■ Work order:
Set down exactly the first line of the entries and every line after it, through the line with "If there is".

Stored data entries

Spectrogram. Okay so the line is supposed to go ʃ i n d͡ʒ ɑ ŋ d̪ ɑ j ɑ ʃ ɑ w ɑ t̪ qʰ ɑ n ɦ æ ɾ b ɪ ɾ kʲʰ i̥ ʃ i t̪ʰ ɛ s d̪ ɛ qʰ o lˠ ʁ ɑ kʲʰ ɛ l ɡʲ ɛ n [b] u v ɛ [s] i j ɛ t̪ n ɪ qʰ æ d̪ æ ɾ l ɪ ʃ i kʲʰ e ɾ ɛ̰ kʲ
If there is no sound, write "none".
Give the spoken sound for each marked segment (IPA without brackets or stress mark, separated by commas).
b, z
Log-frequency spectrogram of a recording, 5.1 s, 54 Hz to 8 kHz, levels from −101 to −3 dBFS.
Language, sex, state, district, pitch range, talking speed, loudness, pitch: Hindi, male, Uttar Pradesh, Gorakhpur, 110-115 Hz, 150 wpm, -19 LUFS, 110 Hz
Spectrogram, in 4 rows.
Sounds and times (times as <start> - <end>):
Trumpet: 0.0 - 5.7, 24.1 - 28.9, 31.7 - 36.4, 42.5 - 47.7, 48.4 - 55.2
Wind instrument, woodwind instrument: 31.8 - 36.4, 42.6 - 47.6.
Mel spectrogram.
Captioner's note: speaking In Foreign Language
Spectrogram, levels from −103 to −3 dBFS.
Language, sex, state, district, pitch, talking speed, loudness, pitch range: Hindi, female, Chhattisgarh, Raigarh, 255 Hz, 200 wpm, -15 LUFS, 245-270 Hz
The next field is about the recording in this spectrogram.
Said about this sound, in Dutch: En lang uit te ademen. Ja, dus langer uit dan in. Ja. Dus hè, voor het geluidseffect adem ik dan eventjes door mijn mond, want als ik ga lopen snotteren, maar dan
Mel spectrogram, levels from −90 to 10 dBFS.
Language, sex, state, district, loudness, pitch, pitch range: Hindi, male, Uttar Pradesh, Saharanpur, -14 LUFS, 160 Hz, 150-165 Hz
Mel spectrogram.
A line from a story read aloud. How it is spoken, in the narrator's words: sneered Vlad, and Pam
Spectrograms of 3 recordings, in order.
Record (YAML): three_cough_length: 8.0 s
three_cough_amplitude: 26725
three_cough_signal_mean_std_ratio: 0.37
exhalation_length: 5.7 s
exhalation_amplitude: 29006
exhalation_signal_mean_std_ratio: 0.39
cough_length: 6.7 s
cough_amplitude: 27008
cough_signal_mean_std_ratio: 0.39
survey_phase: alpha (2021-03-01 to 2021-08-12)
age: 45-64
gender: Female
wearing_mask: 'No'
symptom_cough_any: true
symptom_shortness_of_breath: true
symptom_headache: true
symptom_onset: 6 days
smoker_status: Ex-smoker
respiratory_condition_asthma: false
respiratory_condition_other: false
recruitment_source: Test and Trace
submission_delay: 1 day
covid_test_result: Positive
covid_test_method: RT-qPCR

■ Exercise result:
Spectrogram. Okay so the line is supposed to go ʃ i n d͡ʒ ɑ ŋ d̪ ɑ j ɑ ʃ ɑ w ɑ t̪ qʰ ɑ n ɦ æ ɾ b ɪ ɾ kʲʰ i̥ ʃ i t̪ʰ ɛ s d̪ ɛ qʰ o lˠ ʁ ɑ kʲʰ ɛ l ɡʲ ɛ n [b] u v ɛ [s] i j ɛ t̪ n ɪ qʰ æ d̪ æ ɾ l ɪ ʃ i kʲʰ e ɾ ɛ̰ kʲ
If there is no sound, write "none".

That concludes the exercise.